=== WHAT IS EXPECTED ===
Print the entries below in their entirety, exactly as they are written.

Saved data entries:
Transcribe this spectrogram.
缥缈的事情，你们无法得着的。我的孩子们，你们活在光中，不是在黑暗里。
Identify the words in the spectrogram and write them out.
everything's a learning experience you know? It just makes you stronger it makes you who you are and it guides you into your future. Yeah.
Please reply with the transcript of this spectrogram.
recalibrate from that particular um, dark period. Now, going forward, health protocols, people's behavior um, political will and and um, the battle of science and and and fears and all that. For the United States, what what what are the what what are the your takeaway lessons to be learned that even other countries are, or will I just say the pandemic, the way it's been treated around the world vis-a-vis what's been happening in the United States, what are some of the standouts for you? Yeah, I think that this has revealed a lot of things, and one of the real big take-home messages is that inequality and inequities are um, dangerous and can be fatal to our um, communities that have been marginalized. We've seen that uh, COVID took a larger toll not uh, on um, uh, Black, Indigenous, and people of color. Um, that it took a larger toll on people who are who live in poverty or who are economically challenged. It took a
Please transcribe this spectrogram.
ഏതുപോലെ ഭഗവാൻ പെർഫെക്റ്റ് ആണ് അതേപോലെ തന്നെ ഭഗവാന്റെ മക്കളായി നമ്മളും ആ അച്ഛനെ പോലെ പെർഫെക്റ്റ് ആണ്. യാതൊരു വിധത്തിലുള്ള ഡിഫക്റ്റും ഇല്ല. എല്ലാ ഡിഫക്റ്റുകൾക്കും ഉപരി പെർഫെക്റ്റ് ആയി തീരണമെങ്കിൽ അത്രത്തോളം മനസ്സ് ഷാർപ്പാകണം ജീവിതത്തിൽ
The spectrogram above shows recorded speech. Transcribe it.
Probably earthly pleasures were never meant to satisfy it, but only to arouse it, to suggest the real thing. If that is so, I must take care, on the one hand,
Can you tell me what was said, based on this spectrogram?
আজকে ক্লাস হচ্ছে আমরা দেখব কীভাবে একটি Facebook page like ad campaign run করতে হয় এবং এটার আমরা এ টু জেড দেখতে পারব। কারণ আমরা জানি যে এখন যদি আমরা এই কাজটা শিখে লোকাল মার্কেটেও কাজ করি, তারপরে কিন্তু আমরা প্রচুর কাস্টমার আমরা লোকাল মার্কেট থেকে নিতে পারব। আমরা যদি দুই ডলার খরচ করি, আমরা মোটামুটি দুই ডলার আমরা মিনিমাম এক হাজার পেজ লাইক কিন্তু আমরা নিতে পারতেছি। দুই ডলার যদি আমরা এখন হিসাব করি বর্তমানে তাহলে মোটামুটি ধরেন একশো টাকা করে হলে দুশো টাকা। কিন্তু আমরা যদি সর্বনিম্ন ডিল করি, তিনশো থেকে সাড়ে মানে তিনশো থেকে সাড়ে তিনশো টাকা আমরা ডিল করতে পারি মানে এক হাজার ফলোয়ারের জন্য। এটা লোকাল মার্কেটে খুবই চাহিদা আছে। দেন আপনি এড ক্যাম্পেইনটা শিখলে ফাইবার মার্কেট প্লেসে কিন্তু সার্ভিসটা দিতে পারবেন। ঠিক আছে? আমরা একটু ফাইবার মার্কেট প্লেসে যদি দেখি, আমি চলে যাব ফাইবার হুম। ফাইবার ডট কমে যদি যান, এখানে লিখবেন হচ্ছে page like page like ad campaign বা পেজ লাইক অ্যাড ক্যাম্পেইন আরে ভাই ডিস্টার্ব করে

=== RESPONSE TO THE EXERCISE ===
Transcribe this spectrogram.
缥缈的事情，你们无法得着的。我的孩子们，你们活在光中，不是在黑暗里。
Identify the words in the spectrogram and write them out.
everything's a learning experience you know? It just makes you stronger it makes you who you are and it guides you into your future. Yeah.
Please reply with the transcript of this spectrogram.
recalibrate from that particular um, dark period. Now, going forward, health protocols, people's behavior um, political will and and um, the battle of science and and and fears and all that. For the United States, what what what are the what what are the your takeaway lessons to be learned that even other countries are, or will I just say the pandemic, the way it's been treated around the world vis-a-vis what's been happening in the United States, what are some of the standouts for you? Yeah, I think that this has revealed a lot of things, and one of the real big take-home messages is that inequality and inequities are um, dangerous and can be fatal to our um, communities that have been marginalized. We've seen that uh, COVID took a larger toll not uh, on um, uh, Black, Indigenous, and people of color. Um, that it took a larger toll on people who are who live in poverty or who are economically challenged. It took a
Please transcribe this spectrogram.
ഏതുപോലെ ഭഗവാൻ പെർഫെക്റ്റ് ആണ് അതേപോലെ തന്നെ ഭഗവാന്റെ മക്കളായി നമ്മളും ആ അച്ഛനെ പോലെ പെർഫെക്റ്റ് ആണ്. യാതൊരു വിധത്തിലുള്ള ഡിഫക്റ്റും ഇല്ല. എല്ലാ ഡിഫക്റ്റുകൾക്കും ഉപരി പെർഫെക്റ്റ് ആയി തീരണമെങ്കിൽ അത്രത്തോളം മനസ്സ് ഷാർപ്പാകണം ജീവിതത്തിൽ
The spectrogram above shows recorded speech. Transcribe it.
Probably earthly pleasures were never meant to satisfy it, but only to arouse it, to suggest the real thing. If that is so, I must take care, on the one hand,
Can you tell me what was said, based on this spectrogram?
আজকে ক্লাস হচ্ছে আমরা দেখব কীভাবে একটি Facebook page like ad campaign run করতে হয় এবং এটার আমরা এ টু জেড দেখতে পারব। কারণ আমরা জানি যে এখন যদি আমরা এই কাজটা শিখে লোকাল মার্কেটেও কাজ করি, তারপরে কিন্তু আমরা প্রচুর কাস্টমার আমরা লোকাল মার্কেট থেকে নিতে পারব। আমরা যদি দুই ডলার খরচ করি, আমরা মোটামুটি দুই ডলার আমরা মিনিমাম এক হাজার পেজ লাইক কিন্তু আমরা নিতে পারতেছি। দুই ডলার যদি আমরা এখন হিসাব করি বর্তমানে তাহলে মোটামুটি ধরেন একশো টাকা করে হলে দুশো টাকা। কিন্তু আমরা যদি সর্বনিম্ন ডিল করি, তিনশো থেকে সাড়ে মানে তিনশো থেকে সাড়ে তিনশো টাকা আমরা ডিল করতে পারি মানে এক হাজার ফলোয়ারের জন্য। এটা লোকাল মার্কেটে খুবই চাহিদা আছে। দেন আপনি এড ক্যাম্পেইনটা শিখলে ফাইবার মার্কেট প্লেসে কিন্তু সার্ভিসটা দিতে পারবেন। ঠিক আছে? আমরা একটু ফাইবার মার্কেট প্লেসে যদি দেখি, আমি চলে যাব ফাইবার হুম। ফাইবার ডট কমে যদি যান, এখানে লিখবেন হচ্ছে page like page like ad campaign বা পেজ লাইক অ্যাড ক্যাম্পেইন আরে ভাই ডিস্টার্ব করে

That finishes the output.